For the records shown below, return an exact copy that excludes the pictures.

Data items:
----------

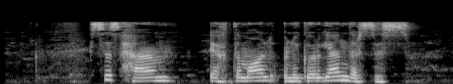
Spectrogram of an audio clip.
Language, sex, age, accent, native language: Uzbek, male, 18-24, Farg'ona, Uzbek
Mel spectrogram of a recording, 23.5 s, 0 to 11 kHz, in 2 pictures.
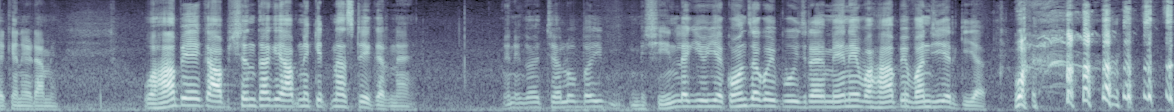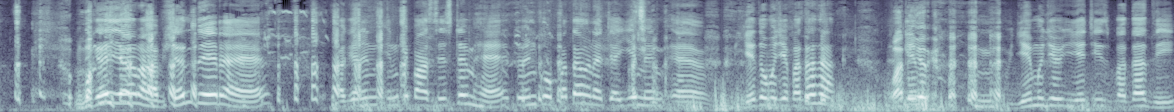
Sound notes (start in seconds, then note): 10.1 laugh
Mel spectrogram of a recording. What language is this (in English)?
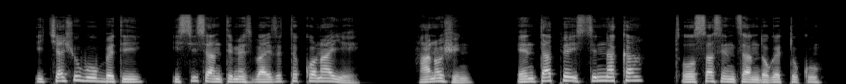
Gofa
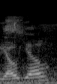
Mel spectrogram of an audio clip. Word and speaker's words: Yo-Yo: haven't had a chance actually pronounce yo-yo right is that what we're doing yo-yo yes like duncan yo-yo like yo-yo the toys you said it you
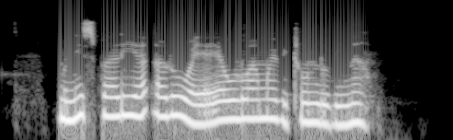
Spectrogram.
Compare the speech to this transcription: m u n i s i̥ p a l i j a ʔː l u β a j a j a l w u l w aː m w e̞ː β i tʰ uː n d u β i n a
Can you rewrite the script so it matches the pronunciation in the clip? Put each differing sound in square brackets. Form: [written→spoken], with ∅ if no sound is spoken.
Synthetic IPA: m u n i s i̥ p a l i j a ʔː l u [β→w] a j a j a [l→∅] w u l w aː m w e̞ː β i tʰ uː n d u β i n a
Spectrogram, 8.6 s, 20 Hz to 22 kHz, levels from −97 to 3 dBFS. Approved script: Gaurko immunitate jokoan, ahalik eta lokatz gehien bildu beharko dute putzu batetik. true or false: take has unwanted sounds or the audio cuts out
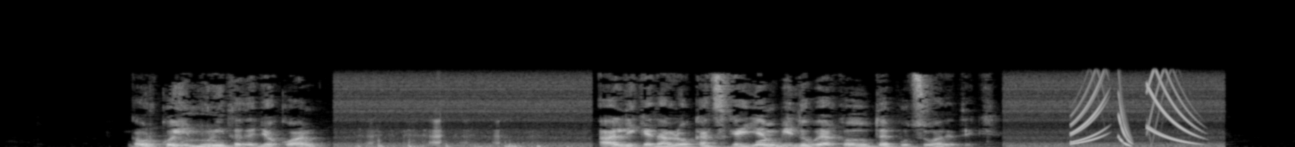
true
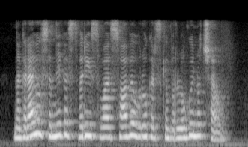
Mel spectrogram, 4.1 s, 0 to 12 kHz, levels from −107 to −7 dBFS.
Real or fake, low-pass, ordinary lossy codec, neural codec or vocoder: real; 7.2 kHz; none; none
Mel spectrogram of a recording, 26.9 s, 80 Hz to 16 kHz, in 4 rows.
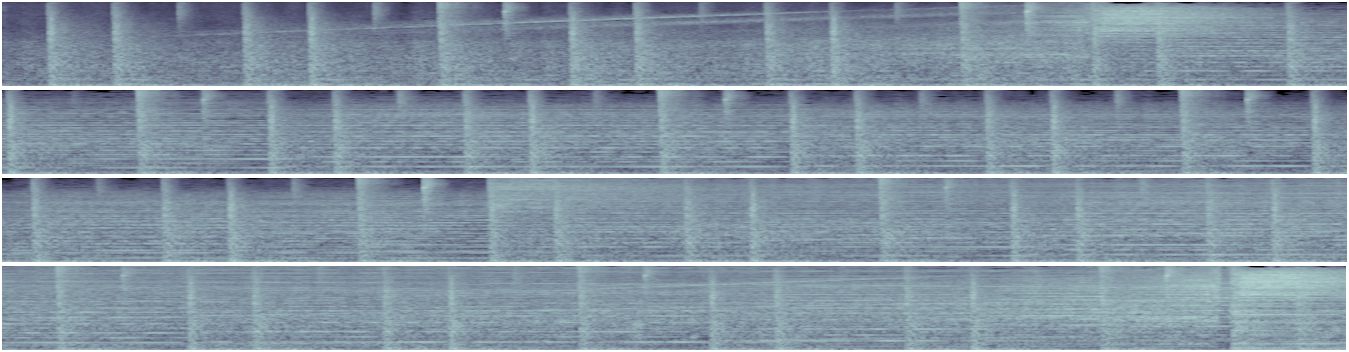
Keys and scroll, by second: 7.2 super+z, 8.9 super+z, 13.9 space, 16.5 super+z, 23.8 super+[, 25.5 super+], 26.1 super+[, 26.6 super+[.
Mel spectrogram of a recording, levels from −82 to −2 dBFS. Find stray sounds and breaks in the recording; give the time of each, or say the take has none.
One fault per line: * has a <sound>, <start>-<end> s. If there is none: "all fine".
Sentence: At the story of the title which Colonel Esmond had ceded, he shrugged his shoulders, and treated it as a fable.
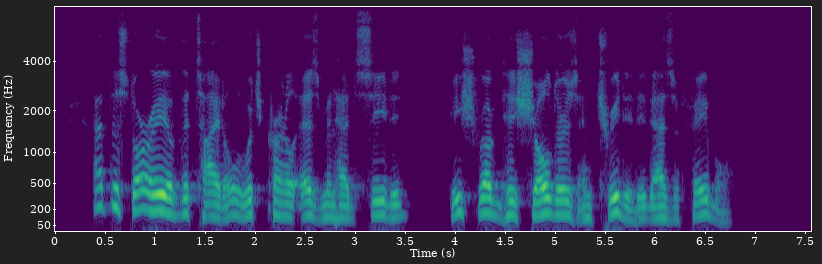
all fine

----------

● **TASK ANSWER**
Spectrogram of an audio clip.
Language, sex, age, accent, native language: Uzbek, male, 18-24, Farg'ona, Uzbek
Mel spectrogram of a recording, 23.5 s, 0 to 11 kHz, in 2 pictures.
Sound notes (start in seconds, then note): 10.1 laugh
Mel spectrogram of a recording. What language is this (in English)?
Gofa
Mel spectrogram of an audio clip. Word and speaker's words: Yo-Yo: haven't had a chance actually pronounce yo-yo right is that what we're doing yo-yo yes like duncan yo-yo like yo-yo the toys you said it you
Spectrogram.
Compare the speech to this transcription: m u n i s i̥ p a l i j a ʔː l u β a j a j a l w u l w aː m w e̞ː β i tʰ uː n d u β i n a
Can you rewrite the script so it matches the pronunciation in the clip? Put each differing sound in square brackets. Form: [written→spoken], with ∅ if no sound is spoken.
Synthetic IPA: m u n i s i̥ p a l i j a ʔː l u [β→w] a j a j a [l→∅] w u l w aː m w e̞ː β i tʰ uː n d u β i n a
Spectrogram, 8.6 s, 20 Hz to 22 kHz, levels from −97 to 3 dBFS. Approved script: Gaurko immunitate jokoan, ahalik eta lokatz gehien bildu beharko dute putzu batetik. true or false: take has unwanted sounds or the audio cuts out
true
Mel spectrogram, 4.1 s, 0 to 12 kHz, levels from −107 to −7 dBFS.
Real or fake, low-pass, ordinary lossy codec, neural codec or vocoder: real; 7.2 kHz; none; none
Mel spectrogram of a recording, 26.9 s, 80 Hz to 16 kHz, in 4 rows.
Keys and scroll, by second: 7.2 super+z, 8.9 super+z, 13.9 space, 16.5 super+z, 23.8 super+[, 25.5 super+], 26.1 super+[, 26.6 super+[.
Mel spectrogram of a recording, levels from −82 to −2 dBFS. Find stray sounds and breaks in the recording; give the time of each, or say the take has none.
One fault per line: * has a <sound>, <start>-<end> s. If there is none: "all fine".
Sentence: At the story of the title which Colonel Esmond had ceded, he shrugged his shoulders, and treated it as a fable.
all fine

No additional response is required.